AL-BARA, Syria: Syrian regime and Russian airstrikes on Saturday killed 19 civilians, eight of them children, in the country’s last major opposition bastion, a war monitor said.

The air raids in the rebel-run northwestern region of Idlib also wounded several others, the Syrian Observatory for Human Rights said.

Airstrikes by regime ally Russia killed four civilians including a child in the village of Al-Bara in the south of the region, the Observatory said.

An AFP correspondent at the scene saw rescue workers pick through the rubble of a two-story home whose concrete roof had collapsed.

Rescuers carried away the body of a victim wrapped in a blanket on a stretcher.

Russian raids also killed nine civilians including three children in the nearby village of Balyun, the Observatory said.

Crude barrel bombs dropped by government helicopters killed five civilians including three children in the village of Abadeeta, also in the same area.

In the southeast of the embattled region, a raid by a regime aircraft killed another child in the village of Bajghas, the Observatory said.

The Britain-based monitor, which relies on a network of sources inside Syria, says it determines the provenance of an airstrike by looking at flight patterns and the aircraft and munitions involved.

The airstrikes on Idlib province have intensified over the past few weeks as the government appears to be preparing for an offensive on rebel-held areas east of the province to secure the main highway that links the capital Damascus with the northern city of Aleppo, Syria’s largest and once commercial center.

The Idlib region, which is home to some 3 million people including many displaced by Syria’s civil war, is controlled by the country’s former Al-Qaeda affiliate.

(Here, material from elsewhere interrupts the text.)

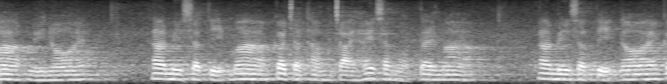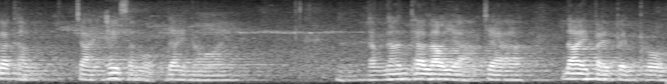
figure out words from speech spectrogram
มากมีน้อย ถ้ามีสติมากก็จะทำใจให้สงบได้มาก ถ้ามีสติน้อยก็ทำใจให้สงบได้น้อย ดังนั้นถ้าเราอยากจะได้ไปเป็นพรหม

The Damascus regime has repeatedly vowed to take back control of Idlib.

Bashar Assad’s forces launched a blistering military campaign against the region in April, killing around 1,000 civilians and displacing more than 400,000 people from their homes. A cease-fire announced by Moscow has largely held since late August.

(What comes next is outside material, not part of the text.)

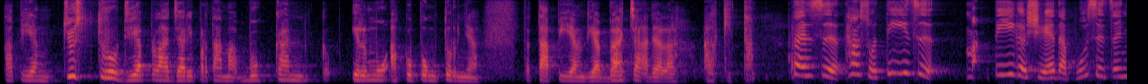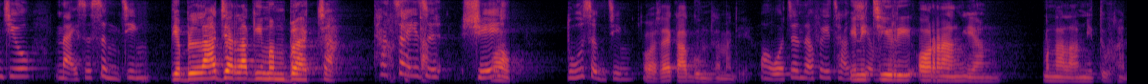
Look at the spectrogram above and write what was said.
Tapi yang justru dia pelajari pertama bukan ke- ilmu akupunkturnya, tetapi yang dia baca adalah Alkitab. 但是他所第一次马第一个学的不是针灸，乃是圣经。 Dia belajar lagi membaca. 他再一次学 Wow. 读圣经。 Wah, saya kagum sama dia. 哇，我真的非常 Ini 羡慕。 ciri orang yang mengalami Tuhan.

But the Observatory says deadly bombardment and skirmishes have persisted, with more than 200 civilians killed in the region since the deal.

Syria’s war has killed over 370,000 people and displaced millions from their homes since beginning in 2011 with the brutal repression of anti-Assad protests.

Earlier, the Observatory and the opposition’s Syrian Civil Defense said four people, including a child and two women, were killed in airstrikes on the opposition-held village of Bara.

The Observatory said five others were killed in the village of Ibdeita and a child in another village nearby.

Different casualty figures are common in the immediate aftermath of violence in Syria, where an eight-year conflict has killed about 400,000 people, wounded more than a million and displaced half the country’s prewar population.

Syrian troops launched a four-month offensive earlier this year on Idlib, which is dominated by al-Qaida-linked militants. The government offensive forced hundreds of thousands of civilians to flee their homes.

A fragile cease-fire halted the government advance in late August but has been repeatedly violated in recent weeks.